The breakdown in rebel defences in Ajdabiya threatened to open the gateway to the long stretch of eastern Libya that has been in the control of the opposition, including Benghazi, Libya’s second-largest city and the de facto capital of the opposition.
Mr. Shadid’s father, Buddy Shadid, said he last spoke to his son on Monday. The reporter was tired and living on cans of tuna, but had planned to spend another week covering Libya.
“I told him it’s so crazy there, no one knows who’s friend, who’s foe. But he said he knew what he’s doing, not to worry,” Mr. Buddy Shadid said. “We’re all just praying for his safety.”
All four Times journalists are experienced war correspondents.
Mr. Shadid previously worked for the Washington Post, The Associated Press and the Boston Globe. He won the Pulitzer Prize for international reporting in 2004 and 2010 for his coverage of Iraq.
Mr. Hicks, a former photographer for the Troy Daily News in Ohio and The Wilmington Star-News in North Carolina, had worked in hotspots from Haiti to Chechnya. He was named Newspaper Photographer of the Year in 2007 by Pictures of the Year International and won an Infinity award from the International Center of Photography in 2001.
Ms. Addario was part of the New York Times team that won the 2009 Pulitzer Prize for international reporting and also has worked for National Geographic and Time magazine. She won a MacArthur Fellowship, or “Genius Grant,” in 2009.
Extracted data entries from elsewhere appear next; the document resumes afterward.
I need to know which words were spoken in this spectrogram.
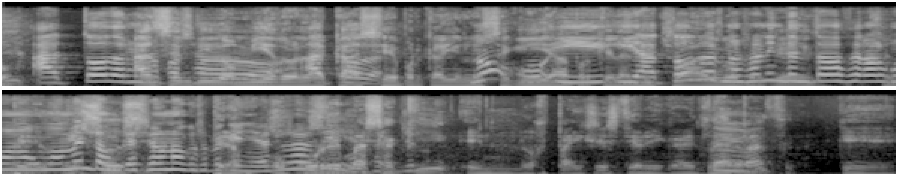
algo- a todas nos han ha sentido pasado, miedo en la calle porque alguien No, los seguía, y, a algo, nos han intentado hacer algo en algún momento, aunque sea una cosa pequeña. Eso es ocurre así, más aquí en los países teóricamente de paz que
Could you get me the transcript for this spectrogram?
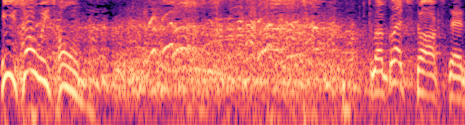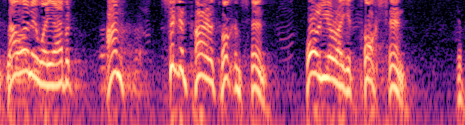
He's always home. Look, let's talk sense. Now, anyway, Abbott, I'm sick and tired of talking sense. All year I get talk sense. If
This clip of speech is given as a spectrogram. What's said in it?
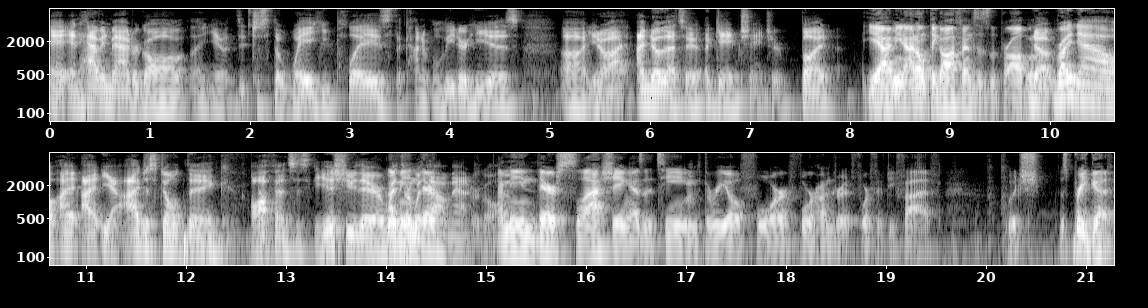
and, and having Madrigal, uh, you know, just the way he plays, the kind of leader he is, uh, you know, I, I know that's a, a game changer, but yeah, I mean, I don't think offense is the problem. No, right now, I, I yeah, I just don't think offense is the issue there with I mean, or without Madrigal. I mean, they're slashing as a team 304, 400, 455 which is pretty good.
In September 2009, Mr. Farrell and Sultan Munadi, an Afghan journalist and interpreter who worked regularly with the Times and other news organizations, were taken hostage when they went to cover the aftermath of a NATO airstrike that killed scores of civilians in northern Afghanistan.
Mr. Munadi and a British commando died in the raid that rescued Mr. Farrell, a Briton.
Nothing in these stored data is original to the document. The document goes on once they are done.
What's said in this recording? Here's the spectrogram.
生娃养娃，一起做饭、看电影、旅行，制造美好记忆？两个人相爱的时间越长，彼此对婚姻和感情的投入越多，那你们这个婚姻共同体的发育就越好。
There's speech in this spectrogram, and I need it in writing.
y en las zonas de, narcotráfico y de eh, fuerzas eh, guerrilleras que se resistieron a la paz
Mr. Farrell also was kidnapped in 2004 in Fallujah, Iraq. He previously worked for the Times of London.
In 2008, New York Times reporter David Rohde was kidnapped while trying to make contact with a Taliban commander in Afghanistan. Mr. Rohde and an Afghan colleague escaped in June 2009 after seven months in captivity, most spent in Taliban sanctuaries in Pakistan.
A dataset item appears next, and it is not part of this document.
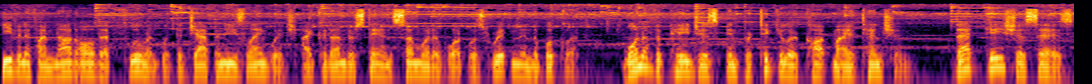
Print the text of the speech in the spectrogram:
Even if I'm not all that fluent with the Japanese language I could understand somewhat of what was written in the booklet. One of the pages in particular caught my attention. That geisha says,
The Committee to Protect Journalists says it has documented five assaults, 25 detentions and dozens of attempts to obstruct or intimidate journalists as they try to cover Libya’s unrest.
Covering Libya has quickly become more dangerous for reporters than the earlier uprising in Egypt, said Joel Simon, executive director of the Committee to Protect Journalists. He said Egyptian President Hosni Mubarak had tried to preserve his international reputation by reining in government attacks on journalists.
“There’s no such calculation going on in Libya,” Mr. Simon said. “It’s a very difficult, precarious situation for the press right now.”
On Saturday Al-Jazeera cameraman Ali Hassan al-Jaber was killed and correspondent Baybah Wald Amhadi was wounded when their car was ambushed near Benghazi.
Last week three British Broadcasting Corp. employees were detained, beaten and subjected to mock executions by Libyan soldiers while attempting to reach the western city of Zawiya
On March 2, Libyan authorities detained reporter Andrei Netto of Brazil’s Estado de S. Paulo newspaper and Ghaith Abdul-Ahad of Britain’s Guardian newspaper. Mr. Netto was released on March 11, and Abdul-Ahad was released on Wednesday.
In all, there have been more than 300 attempts to intimidate or obstruct reporters since a wave of Middle East uprisings began in December in Tunisia, the Committee to Protect Journalists said.
CBS said its reporter Lara Logan was attacked and sexually assaulted in Egypt while covering reaction to Mubarak’s resignation. A CNN crew including reporter Anderson Cooper was also attacked by pro-Mubarak protesters.